The group is waiting until it recruits 2,000 drivers to begin protests again, Abdeen said. But at this past Monday's protest, the number of drivers dwindled to fewer than those at Friday's meeting — which saw just under 200 or so drivers — and far fewer than the 1,000 or so drivers at their first protest in front of Uber's Long Island City offices.

Despite what the numbers may indicate, the movement isn't losing steam. Many drivers struggled to find parking near the offices and others didn't know about the protest. Within a matter of days, in fact, the group's Facebook page grew from approximately 700 or so likes to 1,025.

Reaching and mobilizing these drivers is no easy task. The obvious disadvantage of driving for app-based services like Lyft and Uber is that drivers don't have a physical centralized hub or base. This is only made worse by language and cultural barriers, as well as many of the drivers' limited use of social media.
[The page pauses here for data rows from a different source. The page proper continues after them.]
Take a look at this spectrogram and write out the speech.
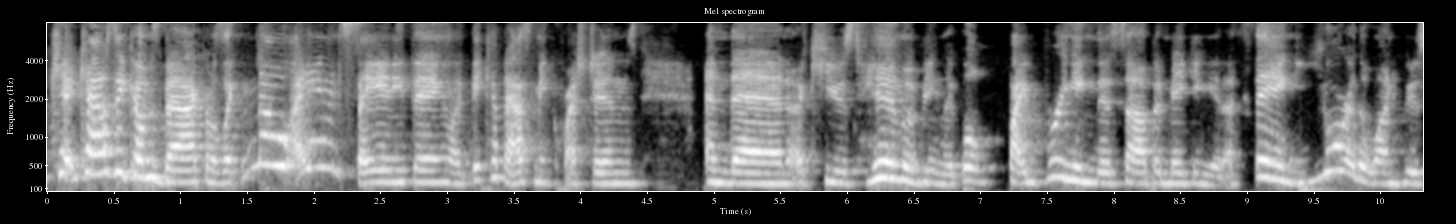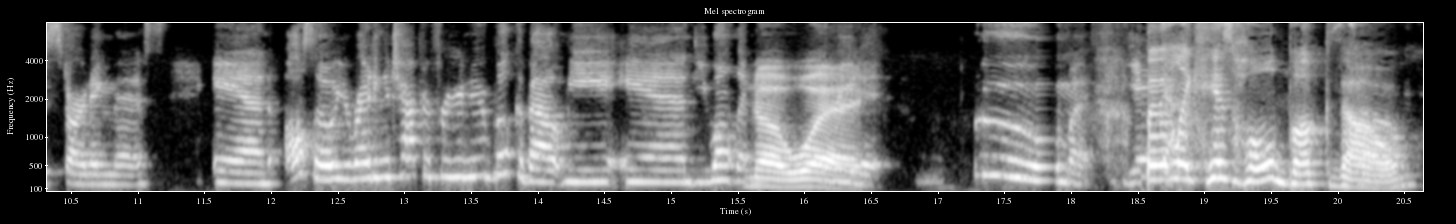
Cassie comes back. I was like, no, I didn't even say anything. Like they kept asking me questions and then accused him of being like, well, by bringing this up and making it a thing, you're the one who's starting this. And also, you're writing a chapter for your new book about me, and you won't let No me read way. it. Boom. Yeah. But like his whole book though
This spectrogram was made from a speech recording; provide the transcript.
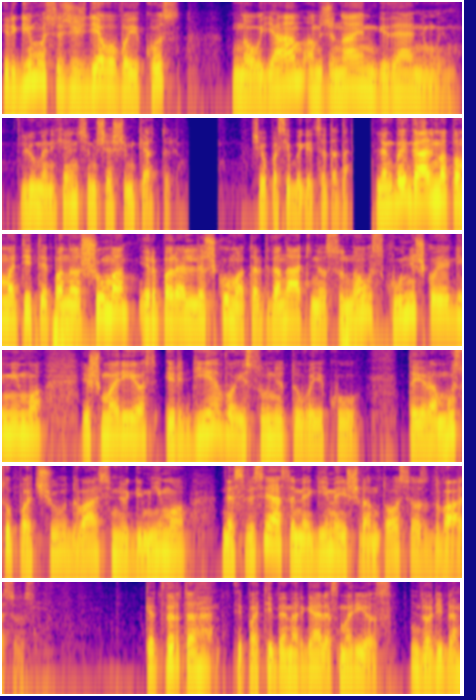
ir gimusius iš Dievo vaikus naujam amžinajam gyvenimui. Liumen Hensium 64. Čia jau pasibaigė citata. Lengvai galime pamatyti panašumą ir paraleliškumą tarp vienatinio sunaus kūniškojo gimimo iš Marijos ir Dievo įsūnytų vaikų. Tai yra mūsų pačių dvasinio gimimo, nes visi esame gimę iš šventosios dvasios. Ketvirta ypatybė mergelės Marijos dorybė.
Indeed, the first group of protesting drivers found one another through other personal connections, word of mouth, or because drivers' frustrations led them on a search for a place of solace or help which brought them to the group's Facebook page.

The group's organizational meeting on Friday, held in the Woodside neighborhood of Queens, was the first time many of these drivers had met face-to-face gathered as Uber drivers. Even in the presence of like-minded and equally frustrated drivers, the organizers had trouble controlling the crowd. Emotions were high. On several occasions, drivers interrupted the main speaker, Abdoulrahime Diallo, to voice their own concerns — often times they were Uber X drivers who were worried the movement was too focused on SUV and Black Car drivers' concerns. Twice heated arguments broke out among two drivers, and both times they were of different ethnicities.

The organizers — and the drivers — comprise a patchwork of ethnicities, speaking many different languages. Two of the organizers, who are related, are from Guinea, one was Bangladeshi, another had a Spanish background, and another was of Middle Eastern descent. After the meeting, many of the drivers stayed back to continue to discuss the group's plans after they prayed the Muslim evening prayer. Scattered near the entrance of the park, there were several circles of men each speaking their own language, some Arabic, some Urdu, some Bengali.

Much of the fragmentation within the group is being played out in the comments section of the network's Facebook page, which serves as a stand-in for a centralized hub. After last Monday's protest, the organizers chided the drivers who didn't show up. Others bemoaned on the lack of unity among drivers, or questioned the group's strategies.

The group's impact on Uber and the industry in general seems to hinge on dissolving the barriers and disjointedness within the group.

The group's primary grievances now are the "temporary" summer Uber X discounts that made the service cheaper than taxis and the company policy that discourages riders from tipping their drivers because it is "included" in the already discounted fares.

Earlier this week the company announced these temporary fare cuts will be implemented year-round in San Francisco, a move that is likely to be mirrored in New York if the data supports it.

But the drivers won't stop fighting and, what's perhaps more puzzling, they also won't immediately quit Uber if the company does implement the 20% price cut year-round in New York.

Both Abdeen and Iliass told BuzzFeed News that if the company rolls back the 20% price cut and encourages riders to tip their drivers they will be satisfied and will be able to enjoy the advantages Uber undoubtedly provides.

"If there is a company better than Uber we will go," Iliass, one of the organizers of the group who drives for both Lyft and Uber, said. "There are advantages with these companies that use the app. They cut the middle man, as they say. I don't have to wait in a certain place for a dispatch to call me or tell me where to go. Uber still gives us the opportunity to benefit from the surge pricing. When the prices is double we still get something out of it, even if they charge 20% and taxes ... it's still better than Lyft in terms of how much we make. Lyft doesn't have enough customers; they just started."